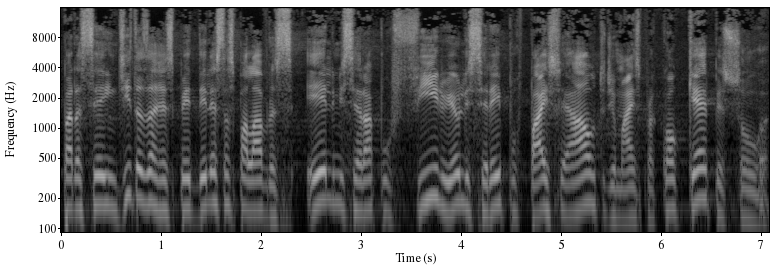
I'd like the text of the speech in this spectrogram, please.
para serem ditas a respeito dele estas palavras: Ele me será por filho, eu lhe serei por pai. Isso é alto demais para qualquer pessoa.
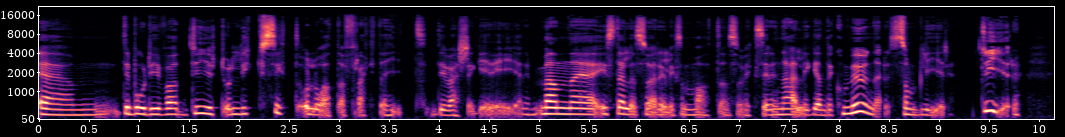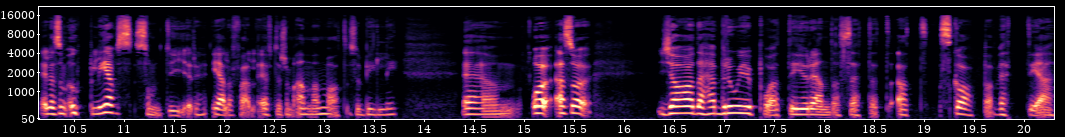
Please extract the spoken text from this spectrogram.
Um, det borde ju vara dyrt och lyxigt att låta frakta hit diverse grejer. Men uh, istället så är det liksom maten som växer i närliggande kommuner som blir dyr. Eller som upplevs som dyr i alla fall eftersom annan mat är så billig. Um, och alltså, ja, det här beror ju på att det är ju det enda sättet att skapa vettiga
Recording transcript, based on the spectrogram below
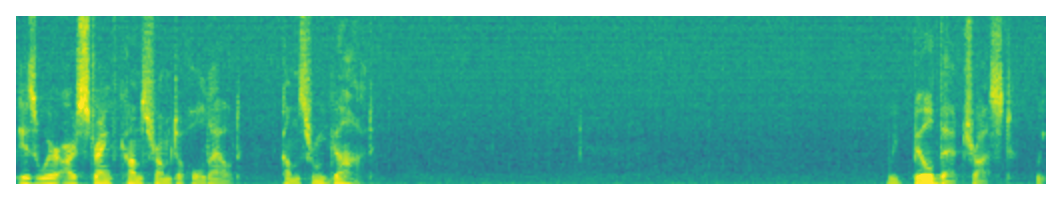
is where our strength comes from to hold out. It comes from God. We build that trust. We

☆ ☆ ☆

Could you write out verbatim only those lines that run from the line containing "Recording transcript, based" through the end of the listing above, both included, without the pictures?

Recording transcript, based on the spectrogram below
is where our strength comes from to hold out. It comes from God. We build that trust. We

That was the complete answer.